- If the first petition is about doctrine, and the second is about the Means of Grace, the third petition is described by Luther as a prayer that God defend us from “everything that seeks to oppose and prevent the fulfillment of the first two petitions” (para. 61). How does this understanding teach the Christian to understand that the baptismal life is not always going to be easy, but that “If we would be Christians, therefore, we must surely expect and count on having the devil with all his angels and the world as our enemies” (para. 65)?
The Fourth Petition: “Give us this day our daily bread.”
- “…but we pray in this petition that God would lead us to realize this and to receive our daily bread with thanksgiving.” Do we “realize” that our daily bread comes from God? Consider passages such as Matthew 6:25-34 and James 1:17. And, even when we do begin to “realize” this, do we receive it with proper “thanksgiving”? Consider the crowds in John 6, who only followed Jesus because they “ate [their] fill of the loaves” (6:26). How does Jesus, in the next verse, instruct the crowds to receive daily bread with thanksgiving?
The Fifth Petition: “And forgive us our trespasses as we forgive those who trespass against us.”
- We can get confused by the second phrase of this petition, “as we forgive…”, and think that God’s forgiveness is in response to a good deed of forgiveness.
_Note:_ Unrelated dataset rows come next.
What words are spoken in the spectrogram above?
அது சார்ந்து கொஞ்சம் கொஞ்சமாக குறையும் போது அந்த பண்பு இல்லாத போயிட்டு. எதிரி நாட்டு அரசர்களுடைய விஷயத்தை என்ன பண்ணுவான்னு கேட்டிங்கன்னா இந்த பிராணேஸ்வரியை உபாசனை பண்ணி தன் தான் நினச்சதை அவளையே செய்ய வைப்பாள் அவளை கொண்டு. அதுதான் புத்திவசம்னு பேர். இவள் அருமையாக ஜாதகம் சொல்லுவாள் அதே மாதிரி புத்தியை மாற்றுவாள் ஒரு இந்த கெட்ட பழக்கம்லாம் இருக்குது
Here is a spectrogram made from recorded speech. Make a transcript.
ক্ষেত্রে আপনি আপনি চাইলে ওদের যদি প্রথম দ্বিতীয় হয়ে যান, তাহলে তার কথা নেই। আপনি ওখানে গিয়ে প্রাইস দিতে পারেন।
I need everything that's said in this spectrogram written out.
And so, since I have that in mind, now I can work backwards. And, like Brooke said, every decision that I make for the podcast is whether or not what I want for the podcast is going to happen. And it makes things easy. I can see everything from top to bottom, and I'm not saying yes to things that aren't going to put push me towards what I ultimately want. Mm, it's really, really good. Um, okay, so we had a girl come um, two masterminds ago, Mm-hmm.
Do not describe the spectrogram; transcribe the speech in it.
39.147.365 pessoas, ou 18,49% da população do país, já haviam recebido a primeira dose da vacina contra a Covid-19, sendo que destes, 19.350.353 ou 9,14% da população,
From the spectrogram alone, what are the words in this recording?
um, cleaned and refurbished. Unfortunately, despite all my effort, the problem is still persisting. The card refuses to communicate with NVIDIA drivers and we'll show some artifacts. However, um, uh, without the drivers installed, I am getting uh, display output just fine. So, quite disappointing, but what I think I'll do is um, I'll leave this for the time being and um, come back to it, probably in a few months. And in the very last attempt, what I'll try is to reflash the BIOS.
Consider the parable of the unforgiving servant (Matthew 18). How does Luther show a right understanding of that when he concludes, “So we too will sincerely forgive and gladly do good to those who sin against us”?
The Sixth Petition: “And lead us not into temptation.”
- In this petition’s meaning, we read of that well-known trio of enemies, “the devil, the world, and our sinful nature.” In the Small Catechism, Luther admits that these should be an expected part of daily life: “Although we are attacked by these things…” and that our only source of certain strength in such daily trials is prayer and depending upon God’s Word. Read Ephesians 6:10-18, and consider Luther’s warning: “If you try to help yourself by your own thoughts and counsel, you will only make the matter worse and give the devil more space. For he has a serpent’s head. If it finds an opening into which it can slip, the whole body will follow” (LC, para. 111).
The Seventh Petition: “But deliver us from evil.”
- “We pray in this petition, in summary, that our Father in heaven would rescue us from every evil of body and soul, possessions and reputation.” How do Luther’s words imply a “well-rounded” picture of things spiritual and things temporal, of “doctrine and life”? Additionally, how does the second half of the explanation teach us not to judge God’s love of us by how things are going now, but rather by what promises God has given and sealed for us in the death of Christ?
The Conclusion: “[For thine is the kingdom and the power and the glory forever and ever.] Amen.”
- As godly as the doxological conclusion is, even more important is that little word, Amen. How does Luther’s commentary on this little word give you comfort that prayer is a most comforting tool for daily Christian life in Law and Gospel?
God grant you much joy in ever learning how to meditate upon and pray the divine words of the prayer by which our entire Christian life is daily guided!
The Rev. Mark Bestul is pastor of Calvary Lutheran Church in Elgin, IL.